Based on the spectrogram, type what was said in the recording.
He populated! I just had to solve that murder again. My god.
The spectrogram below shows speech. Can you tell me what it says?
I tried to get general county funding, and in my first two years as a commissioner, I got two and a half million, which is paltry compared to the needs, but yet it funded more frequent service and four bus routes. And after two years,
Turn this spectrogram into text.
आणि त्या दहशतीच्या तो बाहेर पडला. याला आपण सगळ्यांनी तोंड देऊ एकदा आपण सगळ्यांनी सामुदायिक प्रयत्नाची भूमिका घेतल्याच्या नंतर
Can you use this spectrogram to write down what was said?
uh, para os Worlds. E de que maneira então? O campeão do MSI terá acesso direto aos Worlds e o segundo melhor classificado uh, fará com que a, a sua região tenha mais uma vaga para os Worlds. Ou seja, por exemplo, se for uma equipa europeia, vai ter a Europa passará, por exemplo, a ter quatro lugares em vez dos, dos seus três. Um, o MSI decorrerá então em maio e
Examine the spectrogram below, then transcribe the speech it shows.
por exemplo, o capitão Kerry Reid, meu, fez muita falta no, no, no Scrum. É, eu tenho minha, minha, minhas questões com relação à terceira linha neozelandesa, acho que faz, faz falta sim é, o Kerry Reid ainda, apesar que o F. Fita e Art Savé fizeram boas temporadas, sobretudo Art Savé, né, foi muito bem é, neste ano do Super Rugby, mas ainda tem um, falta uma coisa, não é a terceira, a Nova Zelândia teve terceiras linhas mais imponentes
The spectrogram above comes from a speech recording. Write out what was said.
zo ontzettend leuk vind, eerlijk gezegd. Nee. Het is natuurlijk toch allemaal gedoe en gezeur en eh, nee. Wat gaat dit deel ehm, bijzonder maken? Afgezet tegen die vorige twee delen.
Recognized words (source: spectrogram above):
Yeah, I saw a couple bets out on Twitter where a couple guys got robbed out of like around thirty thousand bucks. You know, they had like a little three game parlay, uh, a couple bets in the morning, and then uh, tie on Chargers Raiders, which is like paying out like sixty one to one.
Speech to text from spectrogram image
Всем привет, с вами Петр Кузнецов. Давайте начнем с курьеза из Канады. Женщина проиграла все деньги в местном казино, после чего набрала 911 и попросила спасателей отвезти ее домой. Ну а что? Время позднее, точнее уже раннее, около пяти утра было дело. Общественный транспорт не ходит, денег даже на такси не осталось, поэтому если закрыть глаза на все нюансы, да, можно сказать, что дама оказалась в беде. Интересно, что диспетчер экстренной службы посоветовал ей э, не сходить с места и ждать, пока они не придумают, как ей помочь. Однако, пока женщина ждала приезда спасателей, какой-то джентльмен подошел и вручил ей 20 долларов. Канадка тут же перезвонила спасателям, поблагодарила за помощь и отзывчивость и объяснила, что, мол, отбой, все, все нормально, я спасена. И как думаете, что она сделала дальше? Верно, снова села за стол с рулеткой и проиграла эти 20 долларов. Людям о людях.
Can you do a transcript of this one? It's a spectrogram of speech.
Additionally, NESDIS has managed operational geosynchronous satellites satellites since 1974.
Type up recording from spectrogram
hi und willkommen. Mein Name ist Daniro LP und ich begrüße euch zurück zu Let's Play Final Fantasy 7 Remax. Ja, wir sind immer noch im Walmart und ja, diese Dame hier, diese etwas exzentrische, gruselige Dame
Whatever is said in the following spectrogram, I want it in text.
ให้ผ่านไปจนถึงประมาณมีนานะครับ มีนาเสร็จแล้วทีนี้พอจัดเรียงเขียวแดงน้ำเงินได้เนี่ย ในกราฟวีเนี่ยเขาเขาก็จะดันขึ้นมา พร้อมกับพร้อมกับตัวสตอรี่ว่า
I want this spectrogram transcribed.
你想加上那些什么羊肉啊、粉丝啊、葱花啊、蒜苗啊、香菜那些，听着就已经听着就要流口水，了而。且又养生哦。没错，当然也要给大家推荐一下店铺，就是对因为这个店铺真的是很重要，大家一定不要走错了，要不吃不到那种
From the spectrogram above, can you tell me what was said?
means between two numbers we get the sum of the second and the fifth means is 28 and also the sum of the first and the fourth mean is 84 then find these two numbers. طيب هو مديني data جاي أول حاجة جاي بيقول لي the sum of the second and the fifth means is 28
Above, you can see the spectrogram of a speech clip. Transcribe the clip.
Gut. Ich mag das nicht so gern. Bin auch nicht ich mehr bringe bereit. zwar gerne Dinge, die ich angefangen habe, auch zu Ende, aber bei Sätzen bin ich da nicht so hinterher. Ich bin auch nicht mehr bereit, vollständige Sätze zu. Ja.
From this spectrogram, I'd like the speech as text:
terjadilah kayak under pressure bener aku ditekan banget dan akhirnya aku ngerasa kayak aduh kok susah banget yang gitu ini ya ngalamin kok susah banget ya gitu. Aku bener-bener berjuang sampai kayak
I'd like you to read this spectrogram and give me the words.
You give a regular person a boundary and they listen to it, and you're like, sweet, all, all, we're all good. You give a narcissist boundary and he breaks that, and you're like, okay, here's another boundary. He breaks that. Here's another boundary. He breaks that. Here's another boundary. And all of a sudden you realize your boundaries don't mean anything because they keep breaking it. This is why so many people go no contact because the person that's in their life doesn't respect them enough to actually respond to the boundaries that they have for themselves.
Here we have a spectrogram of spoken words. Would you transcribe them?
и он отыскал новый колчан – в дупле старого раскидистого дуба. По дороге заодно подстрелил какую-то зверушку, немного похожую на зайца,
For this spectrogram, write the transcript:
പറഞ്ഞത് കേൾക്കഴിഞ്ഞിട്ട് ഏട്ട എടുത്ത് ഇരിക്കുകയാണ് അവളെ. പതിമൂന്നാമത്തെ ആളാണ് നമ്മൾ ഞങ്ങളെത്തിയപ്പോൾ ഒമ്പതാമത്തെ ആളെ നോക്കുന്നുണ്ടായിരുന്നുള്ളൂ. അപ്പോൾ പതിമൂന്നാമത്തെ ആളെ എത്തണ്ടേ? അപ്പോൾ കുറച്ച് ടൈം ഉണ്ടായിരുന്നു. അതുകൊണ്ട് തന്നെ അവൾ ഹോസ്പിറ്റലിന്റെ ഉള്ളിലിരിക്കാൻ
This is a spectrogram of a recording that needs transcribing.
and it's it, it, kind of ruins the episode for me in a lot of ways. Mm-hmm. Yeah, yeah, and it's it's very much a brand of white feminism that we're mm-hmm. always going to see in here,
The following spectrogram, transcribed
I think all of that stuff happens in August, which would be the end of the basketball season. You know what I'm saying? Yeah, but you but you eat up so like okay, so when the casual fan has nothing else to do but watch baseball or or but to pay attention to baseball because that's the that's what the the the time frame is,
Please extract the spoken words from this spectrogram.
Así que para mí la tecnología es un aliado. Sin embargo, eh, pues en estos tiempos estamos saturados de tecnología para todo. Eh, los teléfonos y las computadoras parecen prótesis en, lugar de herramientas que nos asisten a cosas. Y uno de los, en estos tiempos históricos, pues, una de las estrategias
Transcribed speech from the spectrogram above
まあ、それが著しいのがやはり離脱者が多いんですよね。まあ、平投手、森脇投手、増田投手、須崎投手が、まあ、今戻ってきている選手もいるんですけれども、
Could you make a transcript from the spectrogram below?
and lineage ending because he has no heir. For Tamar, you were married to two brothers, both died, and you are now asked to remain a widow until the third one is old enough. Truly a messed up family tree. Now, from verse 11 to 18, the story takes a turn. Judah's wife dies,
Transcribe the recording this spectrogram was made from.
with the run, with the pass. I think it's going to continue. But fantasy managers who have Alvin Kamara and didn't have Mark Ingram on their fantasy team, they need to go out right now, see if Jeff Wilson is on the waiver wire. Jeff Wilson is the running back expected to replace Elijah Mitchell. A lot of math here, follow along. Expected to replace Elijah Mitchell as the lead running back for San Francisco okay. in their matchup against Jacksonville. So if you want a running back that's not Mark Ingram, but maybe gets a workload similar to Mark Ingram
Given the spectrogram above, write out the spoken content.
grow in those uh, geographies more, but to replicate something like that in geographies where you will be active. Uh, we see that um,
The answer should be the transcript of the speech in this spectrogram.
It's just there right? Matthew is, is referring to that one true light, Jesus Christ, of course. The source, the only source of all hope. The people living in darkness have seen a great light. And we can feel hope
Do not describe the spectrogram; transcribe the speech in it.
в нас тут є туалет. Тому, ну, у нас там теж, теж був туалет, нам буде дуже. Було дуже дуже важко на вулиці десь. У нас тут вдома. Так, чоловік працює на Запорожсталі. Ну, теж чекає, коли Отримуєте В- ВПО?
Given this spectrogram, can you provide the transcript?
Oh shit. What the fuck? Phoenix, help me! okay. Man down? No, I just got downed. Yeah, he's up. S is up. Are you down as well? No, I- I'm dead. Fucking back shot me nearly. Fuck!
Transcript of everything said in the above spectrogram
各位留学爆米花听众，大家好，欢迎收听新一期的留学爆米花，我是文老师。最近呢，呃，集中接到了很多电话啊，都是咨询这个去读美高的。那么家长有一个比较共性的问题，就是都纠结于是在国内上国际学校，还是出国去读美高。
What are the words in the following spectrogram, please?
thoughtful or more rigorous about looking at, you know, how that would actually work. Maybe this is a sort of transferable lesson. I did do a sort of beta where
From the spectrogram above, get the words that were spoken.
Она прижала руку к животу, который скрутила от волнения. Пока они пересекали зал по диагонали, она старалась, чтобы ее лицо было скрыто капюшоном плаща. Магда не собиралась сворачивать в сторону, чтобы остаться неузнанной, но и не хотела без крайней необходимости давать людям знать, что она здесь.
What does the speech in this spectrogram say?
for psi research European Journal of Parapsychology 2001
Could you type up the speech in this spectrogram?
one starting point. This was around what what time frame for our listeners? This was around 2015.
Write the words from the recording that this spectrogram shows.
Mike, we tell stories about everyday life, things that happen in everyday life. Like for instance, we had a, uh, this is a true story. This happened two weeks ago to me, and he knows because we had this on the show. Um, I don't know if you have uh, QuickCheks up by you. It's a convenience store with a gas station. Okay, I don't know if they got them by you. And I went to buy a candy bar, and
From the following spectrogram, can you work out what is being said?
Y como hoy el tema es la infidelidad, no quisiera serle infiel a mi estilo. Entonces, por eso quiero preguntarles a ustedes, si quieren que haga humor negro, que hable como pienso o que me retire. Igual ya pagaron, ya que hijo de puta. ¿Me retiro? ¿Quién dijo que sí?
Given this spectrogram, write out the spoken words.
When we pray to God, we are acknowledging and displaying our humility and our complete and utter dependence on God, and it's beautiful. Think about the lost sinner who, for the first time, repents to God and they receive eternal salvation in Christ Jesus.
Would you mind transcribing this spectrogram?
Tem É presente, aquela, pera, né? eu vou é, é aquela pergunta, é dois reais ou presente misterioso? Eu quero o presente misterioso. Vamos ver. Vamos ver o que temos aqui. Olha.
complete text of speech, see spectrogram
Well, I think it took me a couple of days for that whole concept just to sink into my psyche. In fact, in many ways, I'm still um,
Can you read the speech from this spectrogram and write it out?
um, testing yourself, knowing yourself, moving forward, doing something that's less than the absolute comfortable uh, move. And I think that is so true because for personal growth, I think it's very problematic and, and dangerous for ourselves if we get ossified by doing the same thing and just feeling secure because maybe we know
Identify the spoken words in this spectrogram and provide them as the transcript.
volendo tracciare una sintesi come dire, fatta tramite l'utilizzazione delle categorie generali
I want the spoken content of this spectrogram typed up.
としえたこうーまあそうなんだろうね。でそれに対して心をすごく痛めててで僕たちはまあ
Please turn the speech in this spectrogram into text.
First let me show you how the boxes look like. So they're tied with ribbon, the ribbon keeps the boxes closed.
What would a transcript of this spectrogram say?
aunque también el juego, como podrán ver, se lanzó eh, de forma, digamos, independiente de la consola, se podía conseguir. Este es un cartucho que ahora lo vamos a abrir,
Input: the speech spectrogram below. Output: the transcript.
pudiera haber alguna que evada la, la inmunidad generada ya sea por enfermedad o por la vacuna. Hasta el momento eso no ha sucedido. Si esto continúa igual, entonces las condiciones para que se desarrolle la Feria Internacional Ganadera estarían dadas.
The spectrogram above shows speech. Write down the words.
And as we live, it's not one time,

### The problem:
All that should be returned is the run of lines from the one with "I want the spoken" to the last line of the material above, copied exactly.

### Answer for this exercise:
I want the spoken content of this spectrogram typed up.
としえたこうーまあそうなんだろうね。でそれに対して心をすごく痛めててで僕たちはまあ
Please turn the speech in this spectrogram into text.
First let me show you how the boxes look like. So they're tied with ribbon, the ribbon keeps the boxes closed.
What would a transcript of this spectrogram say?
aunque también el juego, como podrán ver, se lanzó eh, de forma, digamos, independiente de la consola, se podía conseguir. Este es un cartucho que ahora lo vamos a abrir,
Input: the speech spectrogram below. Output: the transcript.
pudiera haber alguna que evada la, la inmunidad generada ya sea por enfermedad o por la vacuna. Hasta el momento eso no ha sucedido. Si esto continúa igual, entonces las condiciones para que se desarrolle la Feria Internacional Ganadera estarían dadas.
The spectrogram above shows speech. Write down the words.
And as we live, it's not one time,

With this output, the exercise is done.